┌──
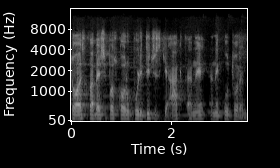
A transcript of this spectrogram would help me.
т.е. това беше по-скоро политически акт, а не, а не културен.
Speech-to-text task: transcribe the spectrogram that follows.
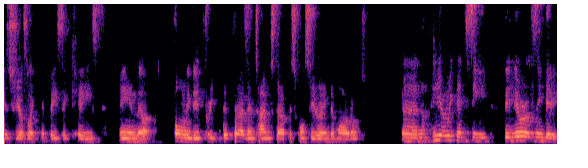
is just like the basic case and uh, only the, the present time step is considering the model. And here we can see the neurons in the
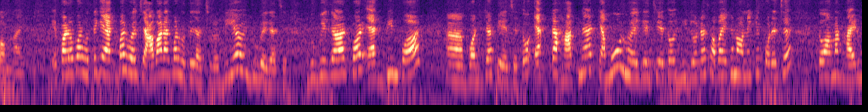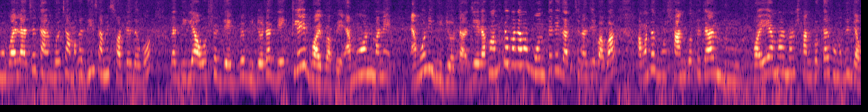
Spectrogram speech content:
গঙ্গায়। এপার ওপার হতে গিয়ে একবার হয়েছে, আবার একবার হতে যাচ্ছিল, দিয়ে ওই ডুবে গেছে। ডুবে যাওয়ার পর একদিন পর বডিটা পেয়েছে। তো একটা হাত নেয় কেমন হয়ে গেছে, তো ওই ভিডিওটা সবাই এখানে অনেকে করেছে। তো আমার ভাইয়ের মোবাইল আছে তা আমি বলছি, আমাকে দিস, আমি শর্টে দেবো। তা দিলে অবশ্যই দেখবে, ভিডিওটা দেখলেই ভয় পাবে। এমন মানে এমনই ভিডিওটা, যে এরকম, আমি তো মানে আমার মন থেকে যাচ্ছে না, যে বাবা, আমার তো স্নান করতে যাওয়ার ভয়ে আমার মানে স্নান করতে আর কোনোদিন যাব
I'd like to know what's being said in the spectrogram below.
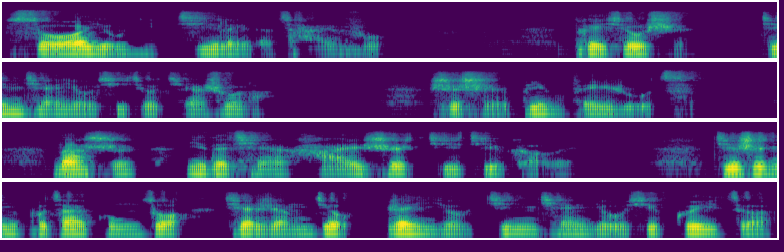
所有你积累的财富。退休时，金钱游戏就结束了。事实并非如此，那时你的钱还是岌岌可危。即使你不再工作，且仍旧任由金钱游戏规则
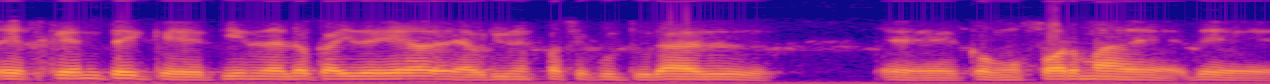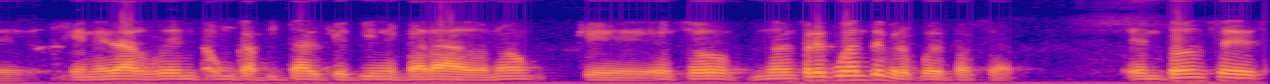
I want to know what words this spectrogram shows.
es gente que tiene la loca idea de abrir un espacio cultural eh, como forma de, de, generar renta a un capital que tiene parado, ¿no? Que eso no es frecuente, pero puede pasar. Entonces,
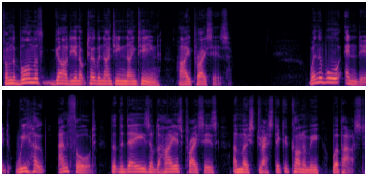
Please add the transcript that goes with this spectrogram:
From the Bournemouth Guardian, October 1919 High Prices. When the war ended, we hoped and thought that the days of the highest prices and most drastic economy were past.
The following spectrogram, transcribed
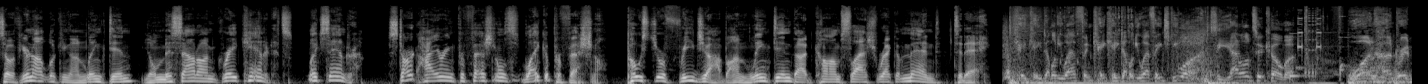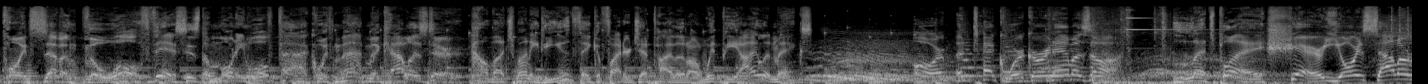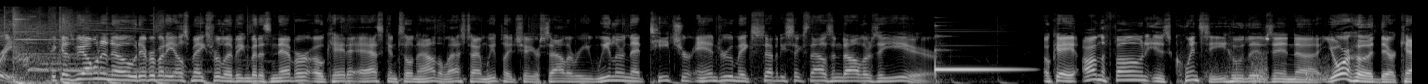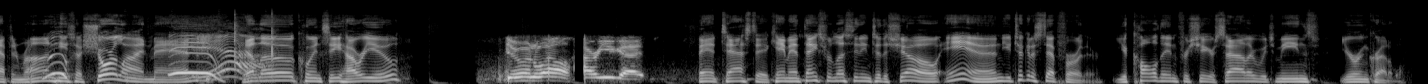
So if you're not looking on LinkedIn, you'll miss out on great candidates like Sandra. Start hiring professionals like a professional. Post your free job on linkedin.com slash recommend today. KKWF and KKWF HD1, Seattle, Tacoma. 100.7 The Wolf. This is the Morning Wolf Pack with Matt McAllister. How much money do you think a fighter jet pilot on Whidbey Island makes? Or a tech worker at Amazon? Let's play Share Your Salary. Because we all want to know what everybody else makes for a living, but it's never okay to ask until now. The last time we played Share Your Salary, we learned that teacher Andrew makes $76,000 a year. Okay, on the phone is Quincy, who lives in uh, your hood there, Captain Ron. He's a shoreline man. Yeah. Hello, Quincy. How are you? Doing well. How are you guys? Fantastic. Hey, man, thanks for listening to the show. And you took it a step further. You called in for Share Your Salary, which means you're incredible.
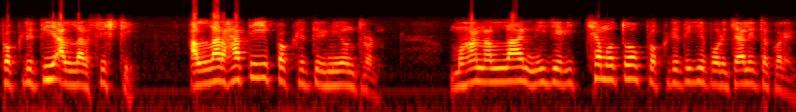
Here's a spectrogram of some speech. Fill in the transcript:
প্রকৃতি আল্লাহর সৃষ্টি। আল্লাহর হাতেই প্রকৃতির নিয়ন্ত্রণ। মহান আল্লাহ নিজের ইচ্ছা মতো প্রকৃতিকে পরিচালিত করেন।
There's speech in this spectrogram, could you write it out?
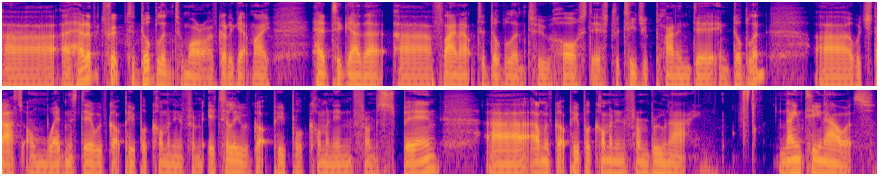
uh, ahead of a trip to Dublin tomorrow. I've got to get my head together, uh, flying out to Dublin to host a strategic planning day in Dublin. Uh, which starts on Wednesday. We've got people coming in from Italy, we've got people coming in from Spain, uh, and we've got people coming in from Brunei. 19 hours,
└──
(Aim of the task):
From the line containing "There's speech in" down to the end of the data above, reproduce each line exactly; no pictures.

(Exercise result):
There's speech in this spectrogram, could you write it out?
uh, ahead of a trip to Dublin tomorrow. I've got to get my head together, uh, flying out to Dublin to host a strategic planning day in Dublin. Uh, which starts on Wednesday. We've got people coming in from Italy, we've got people coming in from Spain, uh, and we've got people coming in from Brunei. 19 hours,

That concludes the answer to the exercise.